I served in the state Senate for 11 years. In that time I cannot recall even once that anyone in the Louisiana Department of Health (or its predecessor the Department of Health and Hospitals), The Governor’s Office of Emergency Planning (GOSEP), or any other agency of government telling the legislature that we didn’t have a strategic medical (or any other type) reserve or, if such existed, that it was under supplied. Not once did these trusted experts alert us to the danger of not having a powerful strategy to employ if a medical emergency overtook us.
To be fair this issue goes back over many governors and many department heads. Further it is possible that the legislative committees on Health could have been so informed and the word just didn’t come to other legislators.
As we now know this human failure compounded what nature threw at us. Clearly, we didn’t have even enough of the basics, such as Personal Protection Equipment (PPE), on hand to prepare us for a statewide medical emergency. And even more clear is that we didn’t have long lead items like ventilators on hand to help our people survive. Another parallel issue is that it appears that there was no strategic plan for a medical catastrophe such as COVID19. There was no plan to implement an expert medical czar who would have strong powers even over private hospitals. There was no plan to support rural hospitals. There was no plan to implement quarantine, no trigger to shut down major public events. There was no plan to stand up emergency hospitals, no plan to recruit retired medical workers, no plan for anything. The only plan seems to have been to react to problems, instead of being pro-active. We have reacted in many of these areas, but how much time and how many lives have been lost?
Perhaps I am being too negative, but I don’t think so. We now have some of the highest case rates and death rates in the world. And yet we are begging the Federal government to send us basic supplies from their stockpile. The governor has done a good job in reacting to this disaster, but his agencies and their experts have let him and us down. We just weren’t ready.

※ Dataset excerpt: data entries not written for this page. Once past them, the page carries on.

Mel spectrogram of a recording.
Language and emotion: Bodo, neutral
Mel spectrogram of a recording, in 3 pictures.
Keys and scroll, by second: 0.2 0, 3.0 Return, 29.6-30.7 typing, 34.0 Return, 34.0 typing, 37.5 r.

The most damning element of this failure of government is funding. The budget for LDH, particularly since Medicaid Expansion, has been roughly one half of state spending. That is, we spend on healthcare alone tens of billions of dollars per year. And we know from investigations that hundreds of millions of dollars have been stolen, wasted, or mismanaged. What a difference it would have made had but a small percentage of that spending been planned for and set aside for catastrophic emergencies.

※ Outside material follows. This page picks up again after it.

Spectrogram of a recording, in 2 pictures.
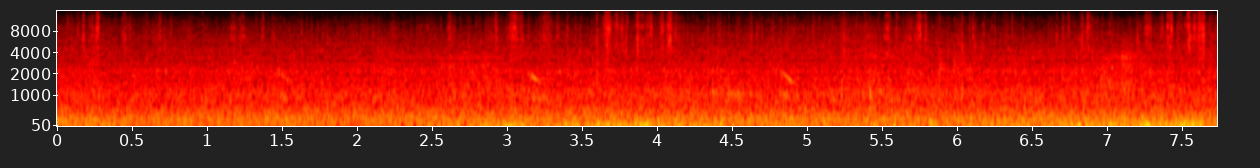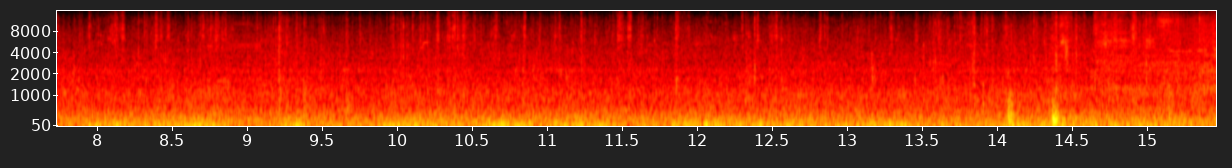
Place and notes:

Other than the fact that the “Buck Stops Here” for all governors, I don’t blame Governor Edwards. He had people in place that he trusted to develop strategies and advise him on needs. Apparently, none of them did so and we are all the worse for it. However, I will blame him if, when this is over, he doesn’t investigate the failure of his department leadership and send many of them packing. People have died, our economy is in collapse, and we didn’t have basic medical supplies or plans.
The experts that exacerbated our misery need to go and be replaced by competent staff and leaders.

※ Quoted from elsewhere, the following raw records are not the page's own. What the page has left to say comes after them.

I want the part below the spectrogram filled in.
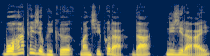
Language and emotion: Bodo, neutral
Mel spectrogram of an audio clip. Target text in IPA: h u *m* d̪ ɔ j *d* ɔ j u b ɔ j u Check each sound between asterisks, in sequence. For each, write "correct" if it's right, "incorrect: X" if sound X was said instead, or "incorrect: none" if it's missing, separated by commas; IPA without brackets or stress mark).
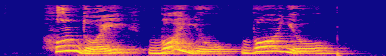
incorrect: n, incorrect: b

One more thing. It is incumbent on the legislature to utilize its oversight obligation to investigate this disaster. It would not be uncommon for a governor to sweep the failures of his administration under the rug, so we desperately need a separate investigation by a neutral third party, in our case the Legislature. And, this investigation should involve both Houses of the Legislature, both Parties, and be a special body, not the Health Committees.
Nothing would have stopped Coronavirus (though time will tell if Mardi Gras should have been cancelled); but we could have been far more prepared to succor our people. There is no excuse for not having a strategy or for not having supplies.
The governor has done a good job being a reactive leader, but there is not any reason that we were deprived of pro-active leadership. The people working for the governor dropped the ball, and no matter how well he performs that will always be a black mark on his legacy.